no. 4 october - december 2003
Publish or Perish: How the Church is Doing in the Media?
Catholic publishing is doing okay. But it should be doing a lot better, says an author and magazine co-founder according to a story distributed by the ZENIT news service.
Matt Pinto, founder and president of Ascension Press and co-founder of Envoy magazine and CatholicExchange.com, thinks that the Church could do more in the media, given the large numbers of the faithful.
Asked to evaluate the current state of Catholic publishing, Pinto said "Catholic print and internet publishers are having some small successes but far less than we should have at this point in Christian history. In the last five years, Catholic publishers have become clever in their title selections, marketing, and book packaging."
"I love Pope John Paul II’s words given on World Communications Day in the year 2000. He said, ‘Catholic communicators must be bold and creative in developing new media and methods of proclamation,’" reported Pinto. "There were times in the past when the Church led the way in supporting or even developing new technologies. Religious and laity alike were bold and creative. We have lost much of this spirit in the recent years."
Asked to identify some of the weaknesses in the Church publications, Pinto said "The first is a subconscious fear that many Catholic have toward using modern means of communication and secular marketing techniques. We sometimes think that … we are caving in to the culture or that these methods are not good enough for the Gospel. This suspicion … seriously limits our ability to share the Gospel with a world in desperate need. We need to learn how to be relevant without compromising the truths of the faith."

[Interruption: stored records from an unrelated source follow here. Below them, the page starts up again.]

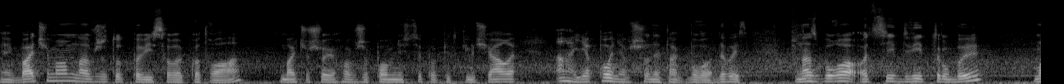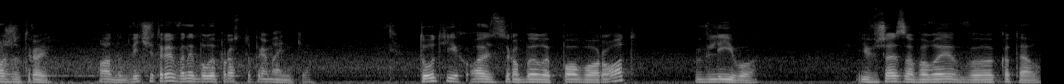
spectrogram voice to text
Як бачимо, нас вже тут повісили котла. Бачу, що його вже повністю попідключали. А, я поняв, що не так було. Дивись, у нас було оці дві труби, може три. Ладно, дві чи три, вони були просто пряменькі. Тут їх ось зробили поворот вліво і вже завели в котел.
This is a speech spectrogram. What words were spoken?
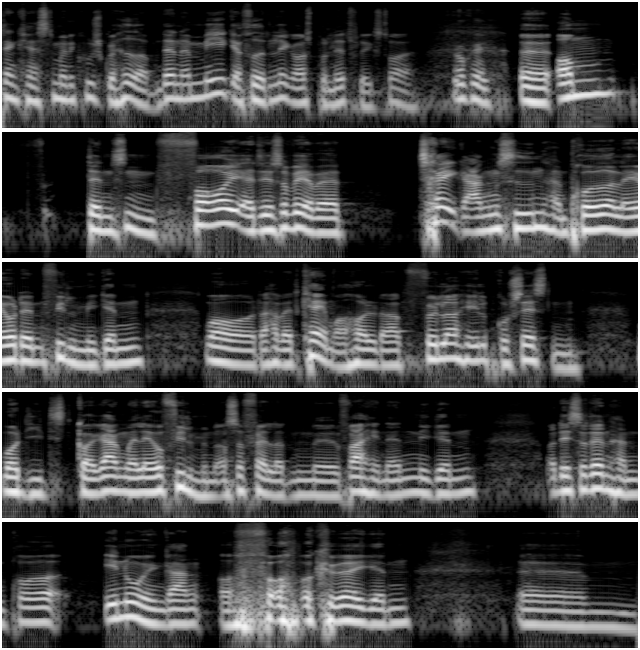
Den kan jeg simpelthen ikke huske, hvad hedder. Men den er mega fed. Den ligger også på Netflix, tror jeg. Okay. Øh, om den sådan forrige... Er det så ved at være tre gange siden, han prøvede at lave den film igen, hvor der har været kamerahold, der følger hele processen, hvor de går i gang med at lave filmen, og så falder den øh, fra hinanden igen. Og det er så den, han prøver endnu en gang at få op at køre igen. Øhm,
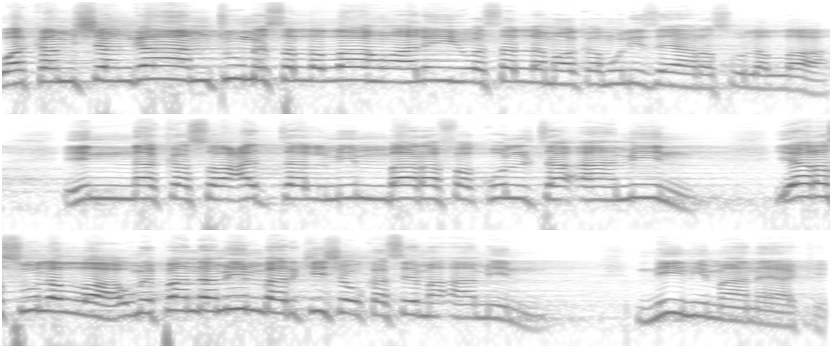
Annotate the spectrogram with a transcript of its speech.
wakamshangaa mtume sallallahu alayhi wasallam wakamuuliza ya rasulullah innaka sa'adta al-minbara faqulta amin ya rasulullah umepanda mimbar kisha ukasema amin nini maana yake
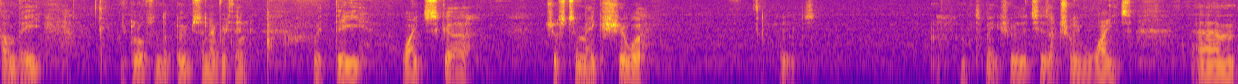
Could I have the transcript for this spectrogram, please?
on the, the gloves and the boots and everything with the white scar just to make sure to make sure that it is actually white um,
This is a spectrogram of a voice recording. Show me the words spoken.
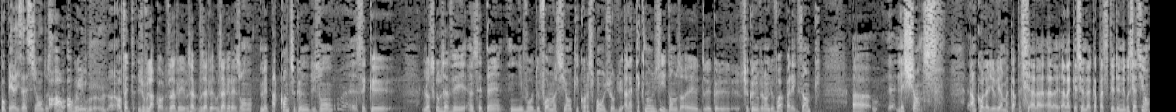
paupérisation de oh, oh oui, en fait, je vous l'accorde, vous avez, vous, avez, vous avez raison. Mais par contre, ce que nous disons, c'est que lorsque vous avez un certain niveau de formation qui correspond aujourd'hui à la technologie, dont, euh, ce que nous venons de voir par exemple, euh, les chances encore là, je reviens à, la, question de la capacité de négociation.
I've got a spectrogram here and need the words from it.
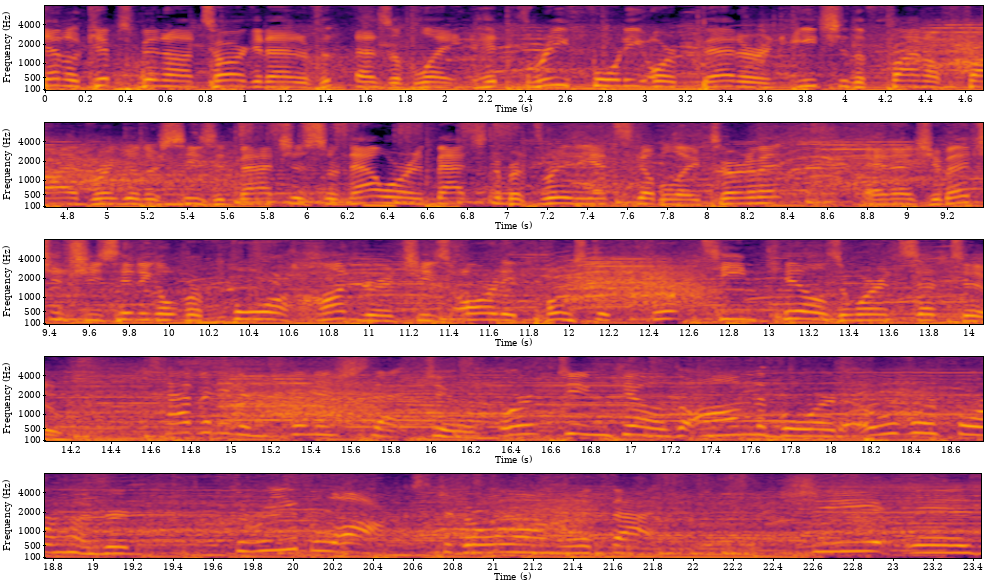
Kendall Kipp's been on target as of late. Hit 340 or better in each of the final five regular season matches. So now we're in match number three of the NCAA tournament. And as you mentioned, she's hitting over 400. She's already posted 14 kills, and we're in set two. Haven't even finished set two. 14 kills on the board, over 400. Three blocks to go along with that. She is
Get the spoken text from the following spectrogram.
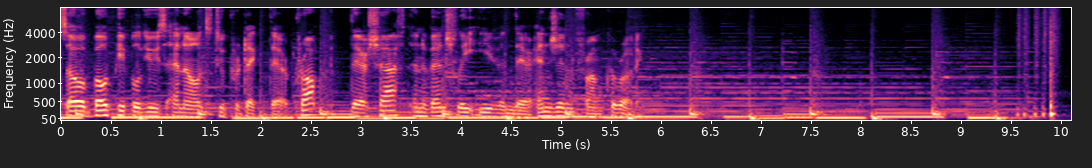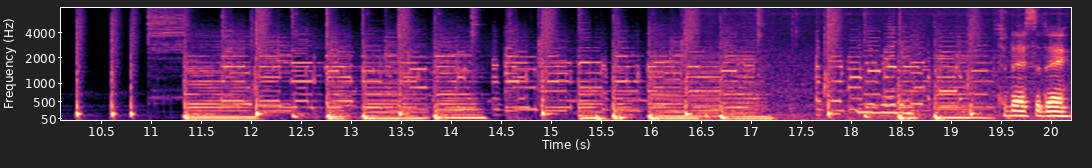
So both people use anodes to protect their prop, their shaft and eventually even their engine from corroding. Are you ready? Today's the day.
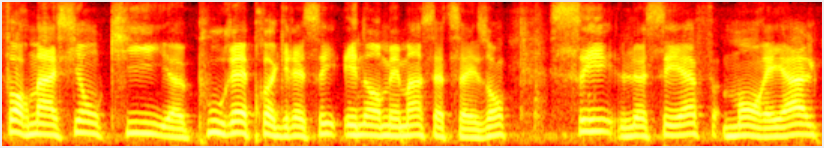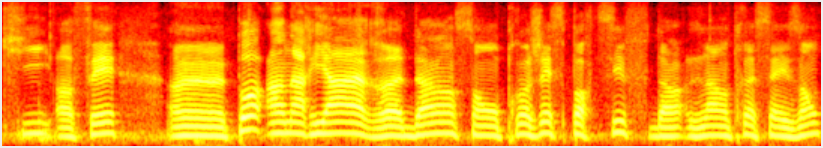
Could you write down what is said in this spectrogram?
formation qui euh, pourrait progresser énormément cette saison, c'est le CF Montréal qui a fait un pas en arrière dans son projet sportif dans l'entre-saison.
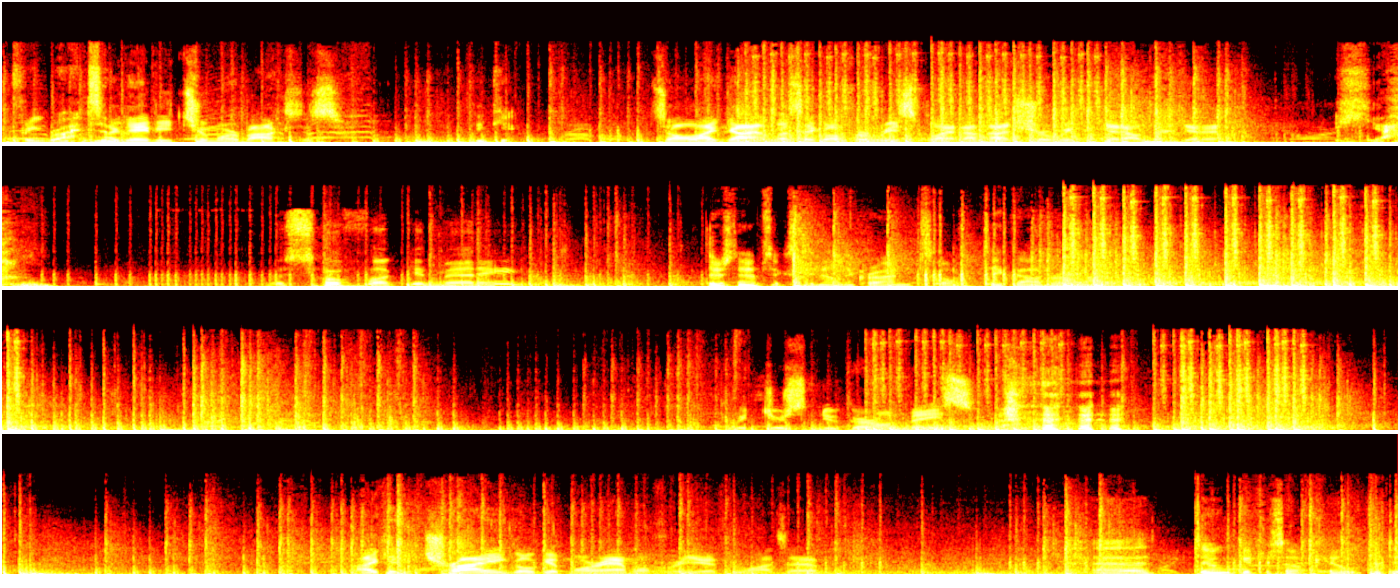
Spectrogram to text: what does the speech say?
three rides in I gave you two more boxes. Thank you. It's all I got unless I go for a resupply. and I'm not sure we can get out there and get it. Yeah. There's so fucking many. There's an M16 on the ground, so take that right now. Can we just nuke our own base? I can try and go get more ammo for you if you want to. Uh, don't get yourself killed to do.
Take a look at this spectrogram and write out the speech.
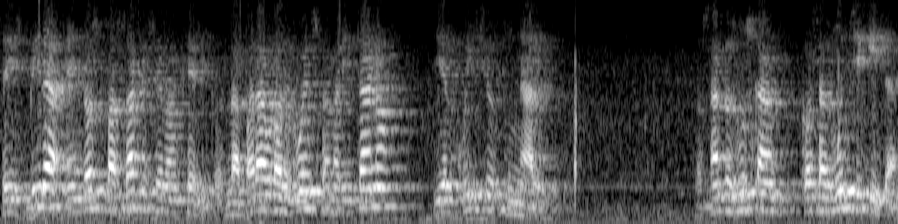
Se inspira en dos pasajes evangélicos, la parábola del buen samaritano y el juicio final. Los santos buscan cosas muy chiquitas.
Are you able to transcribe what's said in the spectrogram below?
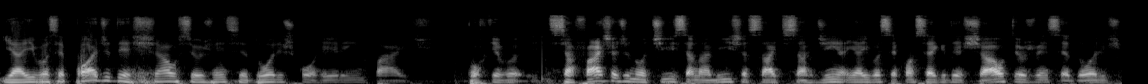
E aí você pode deixar os seus vencedores correrem em paz. Porque se afasta de notícia, analista, site sardinha, e aí você consegue deixar os teus vencedores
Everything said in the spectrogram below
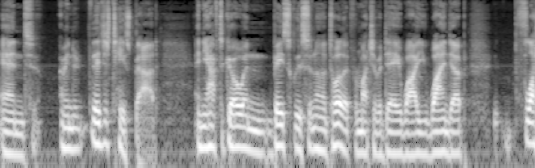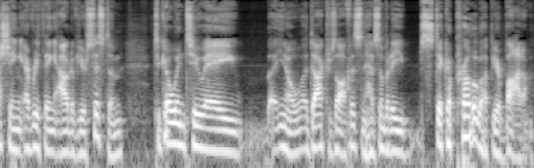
and I mean, they just taste bad. And you have to go and basically sit on the toilet for much of a day while you wind up flushing everything out of your system to go into a you know a doctor's office and have somebody stick a probe up your bottom.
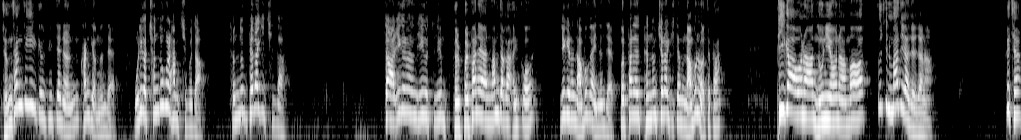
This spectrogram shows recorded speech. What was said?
정상적일 때는 관계없는데 우리가 천둥을 한번 치보자. 천둥 벼락이 친다. 자, 이거는 이거 지금 벌판에 남자가 있고 여기는 나무가 있는데 벌판에 편둥치라 기 때문에 나무는 어떨까? 비가 오나 눈이 오나 뭐 뚜지는 맞아야 되잖아. 그렇죠?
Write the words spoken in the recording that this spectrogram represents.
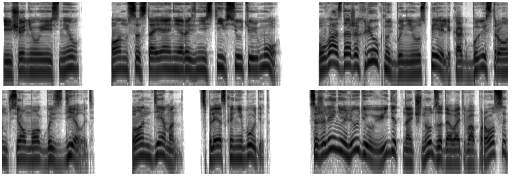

For Pinto it is clear. "We must trust that if we present Catholic teaching in its fullness—yet with love and in a way that the current age can understand—it will be compelling and attractive."
"In many ways, we are barely in the race. We have virtually no influence on the secular media. Our books rarely get reviewed in regional newspapers, let alone by the national press. We have only a handful of radio stations," points out Pinto.
However, there are some signs of what some creativity and effort can develop. One of the largest television networks in the world was started 20 years ago by cloistered nuns.
This is the title of the recently published reflection on the "New Age" phenomenon by the Pontifical Councils for Culture and Inter Religious Dialogue (Vatican Publications, 2003). It contains an introduction, six chapters, two appendices and a bibliography all in 90 pages.
The document recognises that the attraction of some New Age ideas is due to the fact that insufficient attention has been paid to certain important Catholic principles, for example the spiritual dimension of the human being and the integration of the spiritual into the whole of life. No pretence is made that this reflection is definitive; it seeks to stimulate further study and to clarify certain fundamental Christian ideas especially for those who are involved in preaching the Gospel and teaching the faith so that a real dialogue can take place with those who are influenced by New Age thinking.
The first chapter seeks to answer the question "Why publish such a reflection now?" The beginning of the third millennium is highly significant to astrologers. The New Age movement takes its name from the Age of Aquarius, which astrologers tell us is about to begin. The movement has affected many people and there is much confusion regarding certain ideas emanating from it. To call it a movement is not exactly correct, as it seems to be more a syncretic collection of ideas. The widespread acceptance of many of these ideas is a challenge to the Church. The document accepts that people attracted to New Age ideas are often motivated by the desire for a deeper spirituality.
The second chapter seeks to give an overall understanding of what is involved in New Age ideas. The document seeks to really understand in order not to present a caricature. New Age ideas are a witness to a cultural revolution, a complex reaction to the dominant values and ideas of the West. The succeeding chapters examine and contrast New Age ideas and Christian spirituality, recognising that the term "New Age" does not mean much in itself. What is truly important is the relationship of the individual, the group, the practice or the product with the central principles of Christianity.
The appendices present some of the fundamental New Age ideas in short formulas along with a helpful glossary of terms. This document is very useful for whose who would like to know a little more about New Age ideas and who are concerned about how these can or cannot be included in a Christian vision of life.
by Joseph Chalmers, O. Carm.
Complete text ofJesus Christ, the Bearer of the Water of Life: A Christian Reflection on the "New Age"